• Your goal: Exactly and only the lines from the line holding "Could I have" to the end of the records should be reproduced. Leave pictures out.
START Dataset excerpts
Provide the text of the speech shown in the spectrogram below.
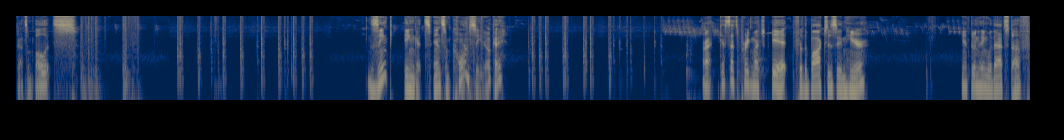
Got some bullets. zinc ingots and some corn seed. Okay. All right, guess that's pretty much it for the boxes in here. Can't do anything with that stuff.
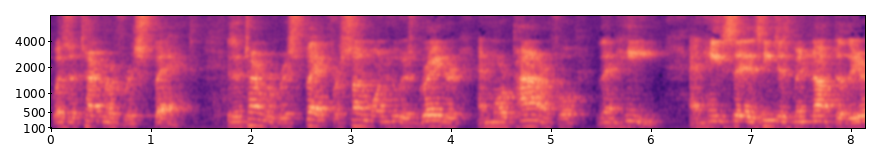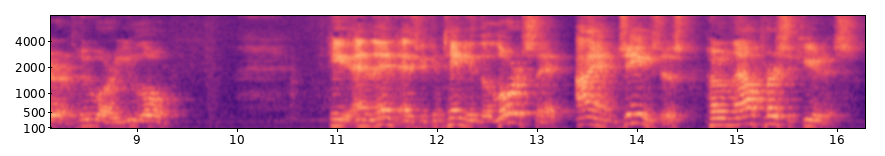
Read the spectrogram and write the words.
was a term of respect. It's a term of respect for someone who is greater and more powerful than he. And he says, He just been knocked to the earth. Who are you, Lord? He, and then as you continue, the Lord said, I am Jesus, whom thou persecutest.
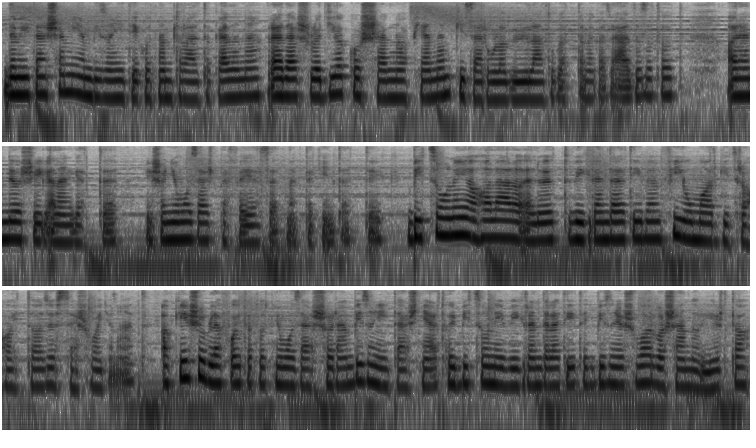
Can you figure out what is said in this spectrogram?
de miután semmilyen bizonyítékot nem találtak ellene, ráadásul a gyilkosság napján nem kizárólag ő látogatta meg az áldozatot, a rendőrség elengedte és a nyomozást befejezetnek tekintették. Bicóné a halála előtt végrendeletében fiú Margitra hagyta az összes vagyonát. A később lefolytatott nyomozás során bizonyítás nyert, hogy Bicóné végrendeletét egy bizonyos Varga Sándor írta,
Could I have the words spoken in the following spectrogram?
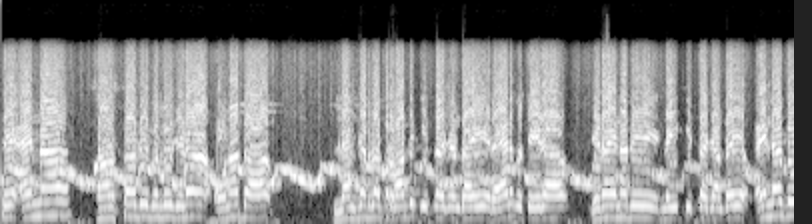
ਤੇ ਇਹਨਾਂ ਸੰਸਥਾ ਦੇ ਵੱਲੋਂ ਜਿਹੜਾ ਉਹਨਾਂ ਦਾ ਲੰਗਰ ਦਾ ਪ੍ਰਬੰਧ ਕੀਤਾ ਜਾਂਦਾ ਹੈ ਰਹਿਣ ਬਸੇਰਾ ਜਿਹੜਾ ਇਹਨਾਂ ਦੇ ਲਈ ਕੀਤਾ ਜਾਂਦਾ ਹੈ। ਇਹਨਾਂ ਤੋਂ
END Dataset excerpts
• Exercise solution:
Could I have the words spoken in the following spectrogram?
ਤੇ ਇਹਨਾਂ ਸੰਸਥਾ ਦੇ ਵੱਲੋਂ ਜਿਹੜਾ ਉਹਨਾਂ ਦਾ ਲੰਗਰ ਦਾ ਪ੍ਰਬੰਧ ਕੀਤਾ ਜਾਂਦਾ ਹੈ ਰਹਿਣ ਬਸੇਰਾ ਜਿਹੜਾ ਇਹਨਾਂ ਦੇ ਲਈ ਕੀਤਾ ਜਾਂਦਾ ਹੈ। ਇਹਨਾਂ ਤੋਂ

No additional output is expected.